most in the survey most was small businesses by looks that way. So
Gavin Pickin 1:25:19
2120 employees, there's 40% of the using that. And so under, under 50 employees, we had 53%. Yeah, so more than half the people filling up the survey was a small business under 50 people. And if you go up even further, the 60% of people are in companies with 100 people or less. Wow. So if you got 100 people list, and you look at the developers, you know, if they got, we have 80% of developers are in teams between one and 10. But you know, we got 60% of the companies are under 100. So it's not too bad. So it looks like there's some decent groups in there, you know, so kind of interesting numbers. So there's quite a few companies that are small, but there's quite a few developers of these companies so
Michaela Light 1:26:06
well, that we've come to the end of this section, we're gonna have a part three, where we're talking about the ColdFusion, community deployment options, and comments and wrap up feedback that we got on the survey that has some interesting info in there. And then also, we're going to look at trends over time, either in that episode, or in a future one. So anything else you want to share? Gavin?
Gavin Pickin 1:26:28

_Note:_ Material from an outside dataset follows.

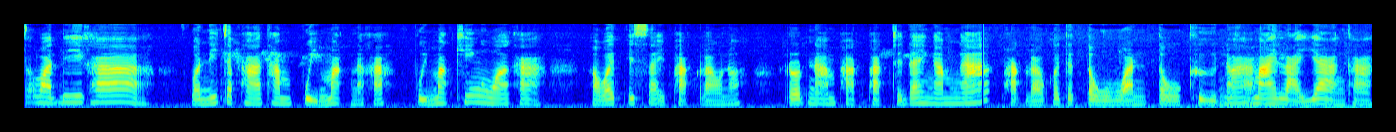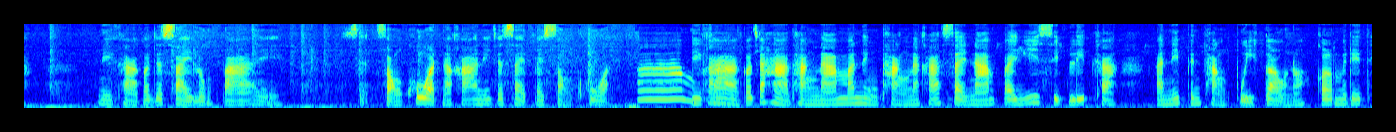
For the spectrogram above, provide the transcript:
สวัสดีค่ะ วันนี้จะพาทำปุ๋ยหมักนะคะ ปุ๋ยหมักขี้งัวค่ะ เอาไว้ไปใส่ผักเราเนาะรดน้ำผักผักจะได้งามงาผักเราก็จะโตวันโตคืนนะคะ ไม้หลายอย่างค่ะ นี่ค่ะก็จะใส่ลงไปเสร็จสองขวดนะคะ อันนี้จะใส่ไปสองขวด นี่ค่ะ ก็จะหาถังน้ำมาหนึ่งถังนะคะ ใส่น้ำไป 20 ลิตรค่ะ อันนี้เป็นถังปุ๋ยเก่าเนาะ ก็ไม่ได้เท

I mean, I think this is great. You know, I really, really enjoyed going through it and discussing it. And I think if you guys think there's some questions that we should ask next year, let us know. So Makayla can add them to the survey, because, you know, there's some information we're missing. And usually when people put the other and they list things in the other, if they're important enough, we'll mention them here. But usually, we just use those to help decide what the next year's options will be. Right? So
Michaela Light 1:26:56
every year, we analyze the variety and options and see if something's really popular, and it needs to be added in. We also look, to be honest, where people didn't pick off an option very much. And we eliminate it from the options because you know, why clutter up the survey? With things people don't do?
Gavin Pickin 1:27:14
So yeah, like MOBA mobile got no votes for the programming language or
Michaela Light 1:27:19
going by a power. The only exception is if it's a bleeding edge thing like those message queue things will, you know, we will leave those in because we think more people are going to adopt that over time. And that's generally been true on technologies. Like if we went back 10 years and said, How many people use codebox? Not that many people used it back then even though it existed, right? Yep. A lot less, that's
Gavin Pickin 1:27:46
for sure. So, you
Michaela Light 1:27:48
know, we do a combination of looking at the data and also like, you know, what, what, what are the trends here? For sure. Cool. Well, thanks so much for coming on podcast. People want to find you online. Gavin hat. One of the best ways to do that.
Gavin Pickin 1:28:04
Je pickin on Twitter. And then obviously, if you go to the otter solutions, you'll you'll see a bunch of blog posts or different meetups and everything. I do a lot of videos on cfgs.com. But Twitter is the best way. I'll meet you when I'm doing the, you know, the CFML news podcast and they usually retweet a lot of things from other people too. So that's probably the best way but I'm on CFML slack on the box team slack. You know, anyone everywhere. ColdFusion developers are I'll be there too. So
Michaela Light 1:28:32
Excellent. Well, thanks for coming on the CF live podcast today.
Gavin Pickin 1:28:35
Yeah, no problem. Thanks a lot for having me and we'll see you for part three.